Start of STORED DATA

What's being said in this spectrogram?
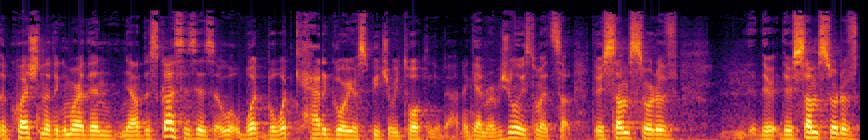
the question that the Gemara then now discusses is uh, what, but what category of speech are we talking about? Again, Rabbi Shimon Levi is talking about there's some sort of there, there's some sort of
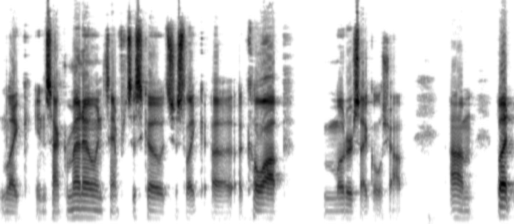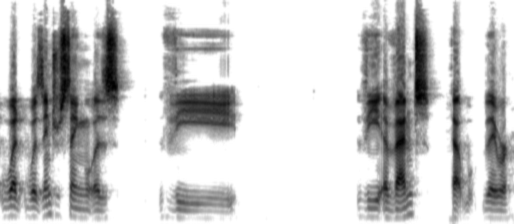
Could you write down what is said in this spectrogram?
like in Sacramento and San Francisco. It's just like a, a co-op motorcycle shop. Um, but what was interesting was the the event that they were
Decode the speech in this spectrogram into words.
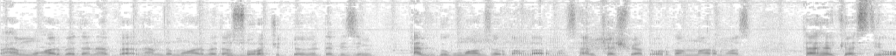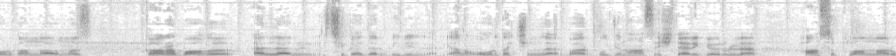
həm müharibədən əvvəl, həm də müharibədən Hı -hı. sonrakı dövrdə bizim həm hüquq mühafizə orqanlarımız, həm kəşfiyyat orqanlarımız, təhlükəsizlik orqanlarımız Qarabağı əllərinin içi qədər bilirlər. Yəni orada kimlər var, bu gün hansı işləri görürlər, hansı planları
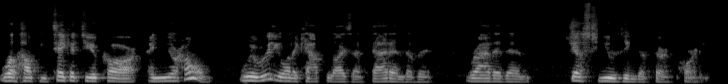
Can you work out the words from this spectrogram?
will help you take it to your car and you're home. We really want to capitalize at that end of it rather than just using the third party.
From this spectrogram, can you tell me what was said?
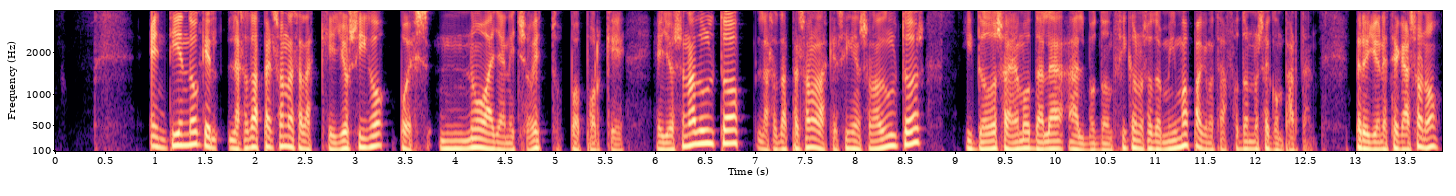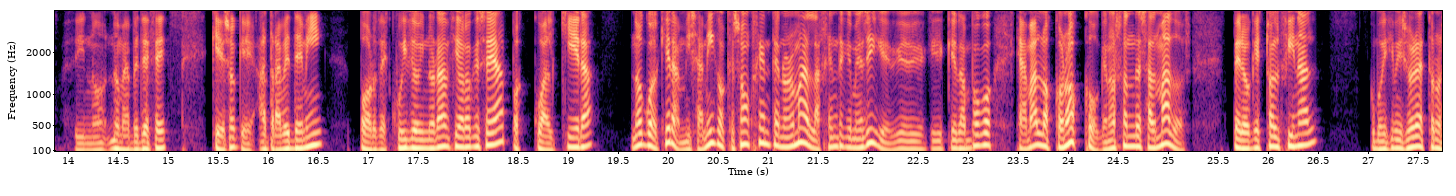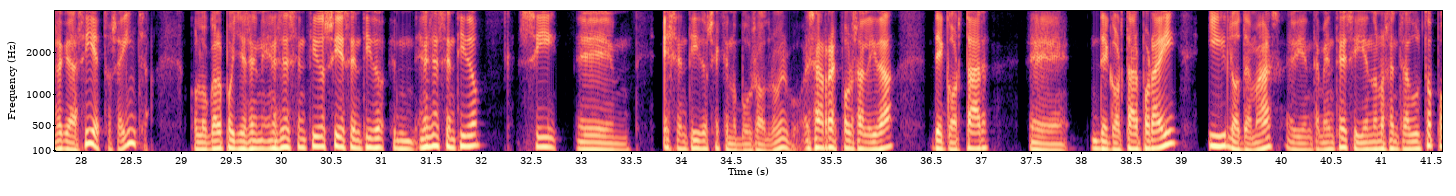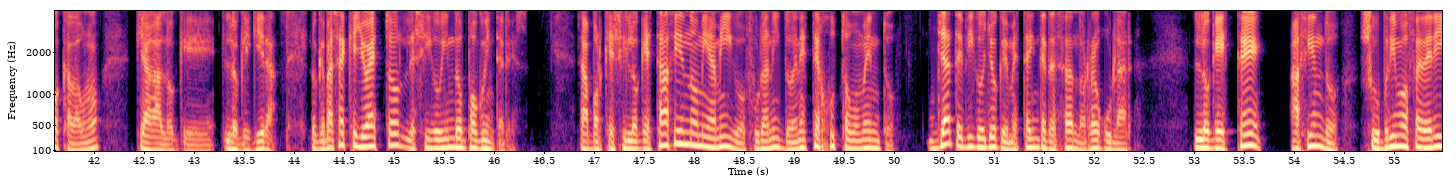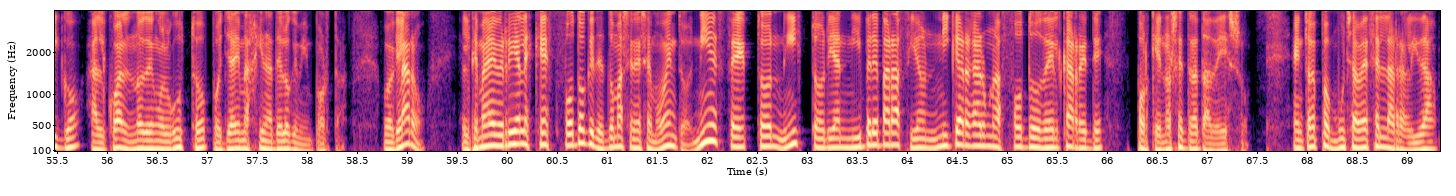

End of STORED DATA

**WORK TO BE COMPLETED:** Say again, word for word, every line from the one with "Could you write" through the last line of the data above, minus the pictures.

**FINISHED EXERCISE:**
Could you write down what is said in this spectrogram?
like in Sacramento and San Francisco. It's just like a, a co-op motorcycle shop. Um, but what was interesting was the the event that they were
Decode the speech in this spectrogram into words.
həm müharibədən əvvəl, həm də müharibədən Hı -hı. sonrakı dövrdə bizim həm hüquq mühafizə orqanlarımız, həm kəşfiyyat orqanlarımız, təhlükəsizlik orqanlarımız Qarabağı əllərinin içi qədər bilirlər. Yəni orada kimlər var, bu gün hansı işləri görürlər, hansı planları
Can you work out the words from this spectrogram?
will help you take it to your car and you're home. We really want to capitalize at that end of it rather than just using the third party.
From this spectrogram, can you tell me what was said?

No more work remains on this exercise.